What to work on ▸ Copy all the entries below exactly, but not the pictures.

Supplied data ▸
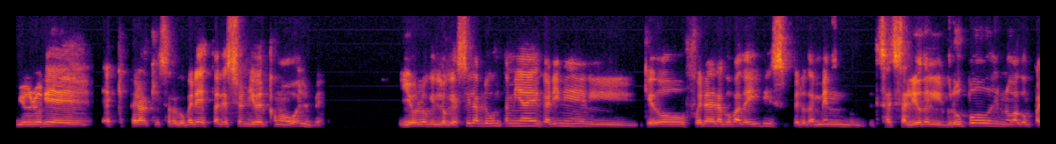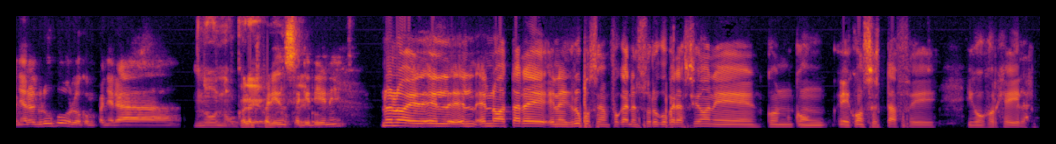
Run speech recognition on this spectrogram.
yo creo que hay que esperar que se recupere esta lesión y ver cómo vuelve. Yo lo que, lo que sí, la pregunta mía es, Karim quedó fuera de la Copa Davis, pero también salió del grupo, y no va a acompañar al grupo, o lo acompañará no, no, con la experiencia que tiene. No, no, él, no va a estar eh, en el grupo, se va a enfocar en su recuperación eh, con, con, eh, con, su staff y con Jorge Aguilar.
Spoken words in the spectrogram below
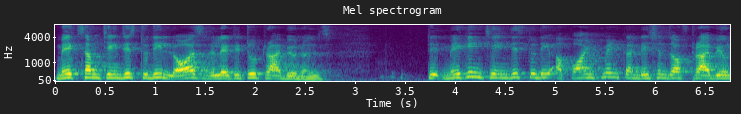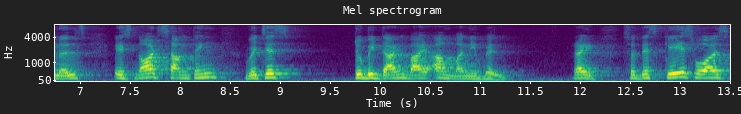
make some changes to the laws related to tribunals. Making changes to the appointment conditions of tribunals is not something which is to be done by a money bill, right? So this case was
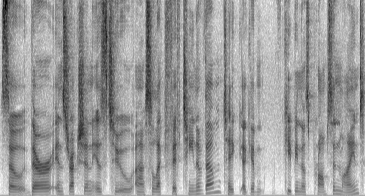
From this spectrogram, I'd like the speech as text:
So their instruction is to uh, select 15 of them, take again, keeping those prompts in mind.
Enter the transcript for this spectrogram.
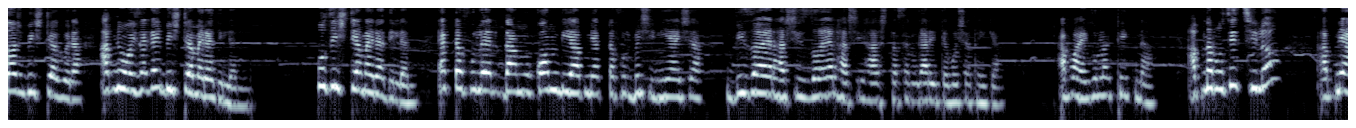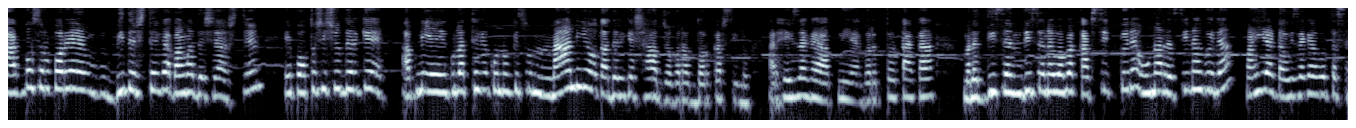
দশ, বিশ টাকা করে আপনি ওই জায়গায় বিশ টাকা মেরা দিলেন, পঁচিশ টাকা মেরা দিলেন। একটা ফুলের দাম কম দিয়ে আপনি একটা ফুল বেশি নিয়ে আইসা বিজয়ের হাসি, জয়ের হাসি হাসতেছেন গাড়িতে বসে থেকে আপা, এগুলো ঠিক না। আপনার উচিত ছিল আপনি আট বছর পরে বিদেশ থেকে বাংলাদেশে আসছেন, এই পথ শিশুদেরকে আপনি এইগুলার থেকে কোনো কিছু না নিয়েও তাদেরকে সাহায্য করার দরকার ছিল। আর সেই জায়গায় আপনি একবারে তো টাকা মানে দিছেন দিছেন ওইভাবে কাটসিট করে উনারে চিনা কইরা মাহিয়াটা ওই জায়গায় বলতেছে,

Response below ▸
Run speech recognition on this spectrogram.
yo creo que hay que esperar que se recupere esta lesión y ver cómo vuelve. Yo lo que, lo que sí, la pregunta mía es, Karim quedó fuera de la Copa Davis, pero también salió del grupo, y no va a acompañar al grupo, o lo acompañará no, no, con la experiencia que tiene. No, no, él, no va a estar eh, en el grupo, se va a enfocar en su recuperación eh, con, con, eh, con, su staff y con Jorge Aguilar.
Spoken words in the spectrogram below
make some changes to the laws related to tribunals. Making changes to the appointment conditions of tribunals is not something which is to be done by a money bill, right? So this case was
From this spectrogram, I'd like the speech as text:
So their instruction is to uh, select 15 of them, take again, keeping those prompts in mind.
Enter the transcript for this spectrogram.
দশ, বিশ টাকা করে আপনি ওই জায়গায় বিশ টাকা মেরা দিলেন, পঁচিশ টাকা মেরা দিলেন। একটা ফুলের দাম কম দিয়ে আপনি একটা ফুল বেশি নিয়ে আইসা বিজয়ের হাসি, জয়ের হাসি হাসতেছেন গাড়িতে বসে থেকে আপা, এগুলো ঠিক না। আপনার উচিত ছিল আপনি আট বছর পরে বিদেশ থেকে বাংলাদেশে আসছেন, এই পথ শিশুদেরকে আপনি এইগুলার থেকে কোনো কিছু না নিয়েও তাদেরকে সাহায্য করার দরকার ছিল। আর সেই জায়গায় আপনি একবারে তো টাকা মানে দিছেন দিছেন ওইভাবে কাটসিট করে উনারে চিনা কইরা মাহিয়াটা ওই জায়গায় বলতেছে,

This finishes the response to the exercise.